no more than those four candidates. Similarly, the Hidden triple only requires that 349 be
limited to no more than the three cells b13, c1. It does not matter that c1 contains no 4.

The previous blog page,
Coloring: How to Find details how to search for coloring eliminations. Scrolling through
the candidates, one can quickly determine:

Dead ended

Not strong enough

Dead ended

Dead ended

Dead ended

Not strong enough

Locked candidate at f89 forbids f1=7, then not strong enough

Dead ended

Very interesting!

Coloring on Candidate 9

Possible 9s are highlit green. The 9s have four very strong sets:

c1,c5

b3,h3

g1,h3
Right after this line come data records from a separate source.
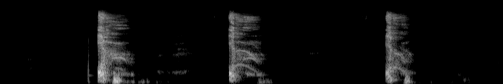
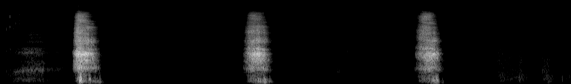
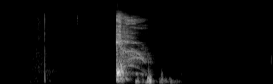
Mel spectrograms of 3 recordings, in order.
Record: {"three_cough_length": "5.0 s", "three_cough_amplitude": 24865, "three_cough_signal_mean_std_ratio": 0.25, "exhalation_length": "5.7 s", "exhalation_amplitude": 29710, "exhalation_signal_mean_std_ratio": 0.24, "cough_length": "2.7 s", "cough_amplitude": 30172, "cough_signal_mean_std_ratio": 0.19, "survey_phase": "beta (2021-08-13 to 2022-03-07)", "age": "18-44", "gender": "Female", "wearing_mask": "No", "symptom_none": true, "smoker_status": "Never smoked", "respiratory_condition_asthma": false, "respiratory_condition_other": false, "recruitment_source": "REACT", "submission_delay": "2 days", "covid_test_result": "Negative", "covid_test_method": "RT-qPCR", "influenza_a_test_result": "Negative", "influenza_b_test_result": "Negative"}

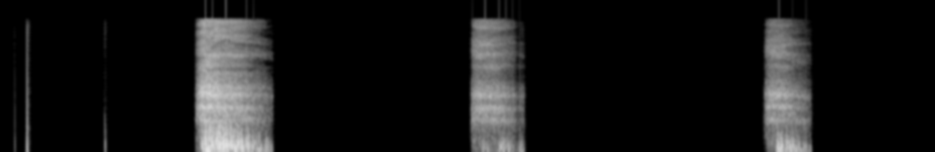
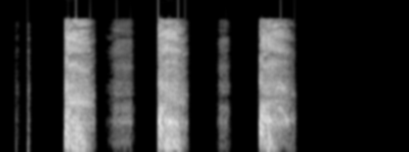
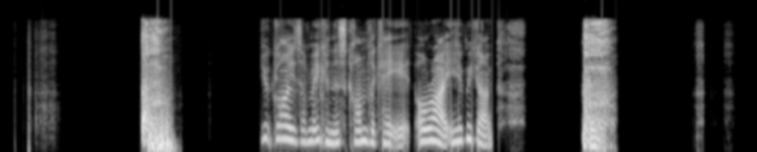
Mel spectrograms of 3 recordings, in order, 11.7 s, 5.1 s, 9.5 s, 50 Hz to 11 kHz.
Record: {"exhalation_length": "11.7 s", "exhalation_amplitude": 27677, "exhalation_signal_mean_std_ratio": 0.24, "three_cough_length": "5.1 s", "three_cough_amplitude": 32767, "three_cough_signal_mean_std_ratio": 0.34, "cough_length": "9.5 s", "cough_amplitude": 30569, "cough_signal_mean_std_ratio": 0.44, "survey_phase": "beta (2021-08-13 to 2022-03-07)", "age": "45-64", "gender": "Female", "wearing_mask": "No", "symptom_new_continuous_cough": true, "symptom_diarrhoea": true, "symptom_fatigue": true, "symptom_headache": true, "symptom_change_to_sense_of_smell_or_taste": true, "symptom_loss_of_taste": true, "symptom_onset": "13 days", "smoker_status": "Never smoked", "respiratory_condition_asthma": false, "respiratory_condition_other": false, "recruitment_source": "REACT", "submission_delay": "1 day", "covid_test_result": "Negative", "covid_test_method": "RT-qPCR"}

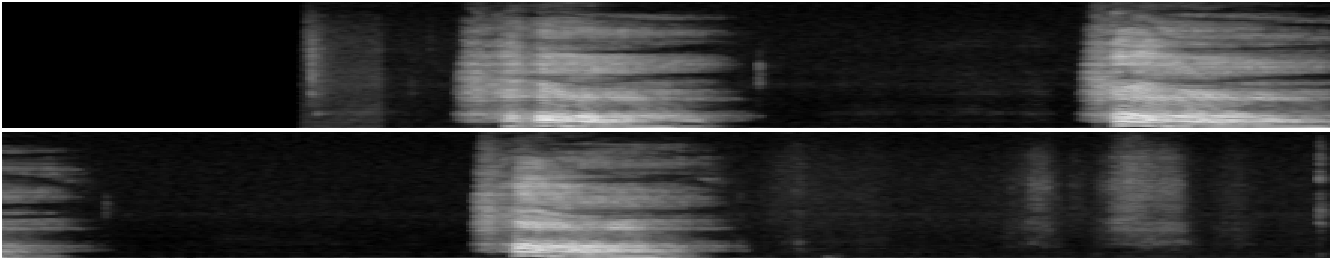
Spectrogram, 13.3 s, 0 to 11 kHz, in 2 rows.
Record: {"exhalation_length": "13.3 s", "exhalation_amplitude": 20682, "exhalation_signal_mean_std_ratio": 0.37, "survey_phase": "beta (2021-08-13 to 2022-03-07)", "age": "45-64", "gender": "Male", "wearing_mask": "No", "symptom_none": true, "smoker_status": "Ex-smoker", "respiratory_condition_asthma": false, "respiratory_condition_other": true, "recruitment_source": "REACT", "submission_delay": "2 days", "covid_test_result": "Negative", "covid_test_method": "RT-qPCR", "influenza_a_test_result": "Negative", "influenza_b_test_result": "Negative"}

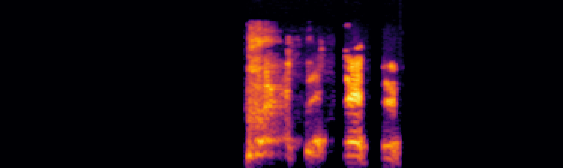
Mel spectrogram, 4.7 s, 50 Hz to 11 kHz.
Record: {"cough_length": "4.7 s", "cough_amplitude": 26172, "cough_signal_mean_std_ratio": 0.27, "survey_phase": "alpha (2021-03-01 to 2021-08-12)", "age": "18-44", "gender": "Male", "wearing_mask": "No", "symptom_cough_any": true, "symptom_new_continuous_cough": true, "symptom_shortness_of_breath": true, "symptom_abdominal_pain": true, "symptom_diarrhoea": true, "symptom_fatigue": true, "symptom_fever_high_temperature": true, "symptom_headache": true, "symptom_change_to_sense_of_smell_or_taste": true, "symptom_loss_of_taste": true, "smoker_status": "Current smoker (11 or more cigarettes per day)", "respiratory_condition_asthma": false, "respiratory_condition_other": false, "recruitment_source": "Test and Trace", "submission_delay": "1 day", "covid_test_result": "Positive", "covid_test_method": "RT-qPCR", "covid_ct_value": 20.6, "covid_ct_gene": "ORF1ab gene", "covid_ct_mean": 21.3, "covid_viral_load": "100000 copies/ml", "covid_viral_load_category": "Low viral load (10K-1M copies/ml)"}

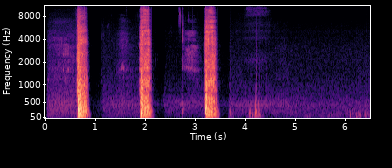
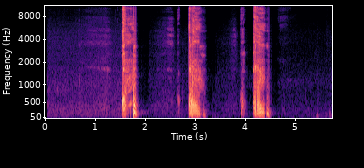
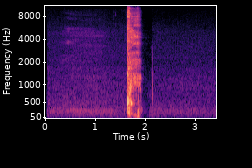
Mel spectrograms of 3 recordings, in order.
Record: {"exhalation_length": "6.5 s", "exhalation_amplitude": 32768, "exhalation_signal_mean_std_ratio": 0.22, "three_cough_length": "5.8 s", "three_cough_amplitude": 32768, "three_cough_signal_mean_std_ratio": 0.25, "cough_length": "3.4 s", "cough_amplitude": 32768, "cough_signal_mean_std_ratio": 0.2, "survey_phase": "beta (2021-08-13 to 2022-03-07)", "age": "45-64", "gender": "Male", "wearing_mask": "No", "symptom_cough_any": true, "symptom_runny_or_blocked_nose": true, "symptom_sore_throat": true, "symptom_onset": "12 days", "smoker_status": "Never smoked", "respiratory_condition_asthma": false, "respiratory_condition_other": false, "recruitment_source": "REACT", "submission_delay": "2 days", "covid_test_result": "Negative", "covid_test_method": "RT-qPCR"}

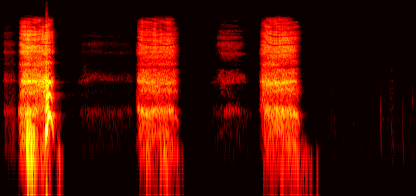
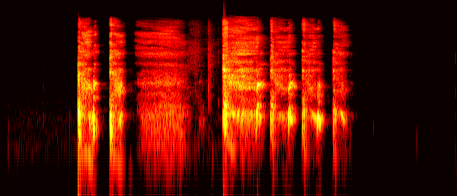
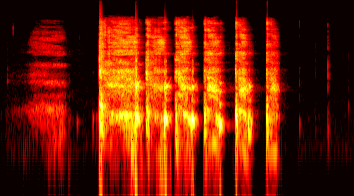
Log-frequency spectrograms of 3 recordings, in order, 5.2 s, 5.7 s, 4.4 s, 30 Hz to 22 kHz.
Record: {"exhalation_length": "5.2 s", "exhalation_amplitude": 32767, "exhalation_signal_mean_std_ratio": 0.3, "three_cough_length": "5.7 s", "three_cough_amplitude": 32768, "three_cough_signal_mean_std_ratio": 0.36, "cough_length": "4.4 s", "cough_amplitude": 32768, "cough_signal_mean_std_ratio": 0.44, "survey_phase": "beta (2021-08-13 to 2022-03-07)", "age": "45-64", "gender": "Female", "wearing_mask": "No", "symptom_cough_any": true, "symptom_new_continuous_cough": true, "symptom_runny_or_blocked_nose": true, "symptom_shortness_of_breath": true, "symptom_sore_throat": true, "symptom_fatigue": true, "symptom_headache": true, "symptom_change_to_sense_of_smell_or_taste": true, "symptom_loss_of_taste": true, "symptom_onset": "7 days", "smoker_status": "Never smoked", "respiratory_condition_asthma": true, "respiratory_condition_other": false, "recruitment_source": "Test and Trace", "submission_delay": "4 days", "covid_test_result": "Positive", "covid_test_method": "RT-qPCR", "covid_ct_value": 16.0, "covid_ct_gene": "ORF1ab gene", "covid_ct_mean": 16.5, "covid_viral_load": "4000000 copies/ml", "covid_viral_load_category": "High viral load (>1M copies/ml)"}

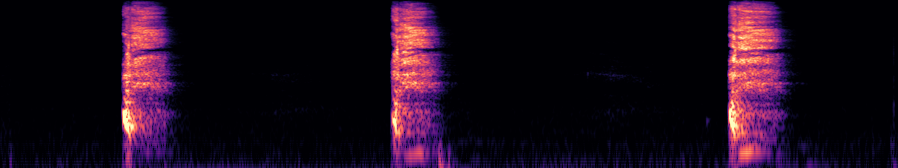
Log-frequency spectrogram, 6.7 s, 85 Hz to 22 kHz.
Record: {"three_cough_length": "6.7 s", "three_cough_amplitude": 8985, "three_cough_signal_mean_std_ratio": 0.31, "survey_phase": "alpha (2021-03-01 to 2021-08-12)", "age": "45-64", "gender": "Female", "wearing_mask": "No", "symptom_none": true, "smoker_status": "Ex-smoker", "respiratory_condition_asthma": false, "respiratory_condition_other": false, "recruitment_source": "REACT", "submission_delay": "2 days", "covid_test_result": "Negative", "covid_test_method": "RT-qPCR"}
g1,g4

The act of just recognizing these strong sets, (and perhaps listing them), provides
all the information required (plus some) to justify the eliminations shown

Although there are many paths to take with the 9s here, the one illustrated above is:

c5=9 => b4,h5≠9

c5≠9 =>

c1=9 => g1≠9 => g4=9 => b4,h5≠9

conclude b4,h5≠9

As a Forbidding Chain, also
called an Alternating Inference Chain, (AIC), the elimination can be justified
as follows:

fc on 9s: c5 == c1 -- g1 == g4 => b4,h5≠9

No matter how one views it, the strong sets represented by the *'s and black lines bridged
by the weak link (red line) between c1,g1 key the eliminations.

One could call this configuration a skyscraper, although knowing that type of
jargon is completely superfluous. Amongst other superfluous techniques available above are
two 2 string kites. Both of these, however, only make one elimination each. Thus,
the elimination shown is the more efficient one. Similarly, recongizing the hinges
is of no additional value.

The reason I call these labels superfluous: Recognizing the general idea of Coloring makes
knowledge of the individual, specific, and very limited sub-techniques completely unnecessary.

Naked Pair 27

After making the eliminations of the 9s indicated previously, the possibility matrix
reveals a Naked Pair.

To the left, Naked Pair 27 is circled at b46. Since this naked pair is in both column b and
box b5, all the candidates circled in red are eliminated.

The puzzle now cascades with % cell type Unique Possibilities to UP 44. At this point, one need
only find f1 = 6% column or f1 = 6% box. Then, the puzzle cascades again with % cell type Unique
Possibilities to the end. Thus, after making the eliminations above, one would conclude: UP 81.

Proof

Start at 22 filled - the given puzzle. Unique Possibilities to 25 filled. (UP 25).

Hidden pair 34 at df4 forbids b4=3, gh4=4, d4=679. f4=67 UP 28

Hidden pair 39 at c15 forbids c5=18, c1=24 UP 34

fc (coloring) on 9's: g4 == g1 -- c1 == c5 forbids b4, h5=9

Naked pair 27 at b46 forbids b128,a4=2 and forbids b1235,a45=7 UP 81

The first pair I found was 48 at b7 c9. I think I solved the puzzle without the fc (unless I made a 'lucky mistake'). Maybe I'll try to replicate my solution again later.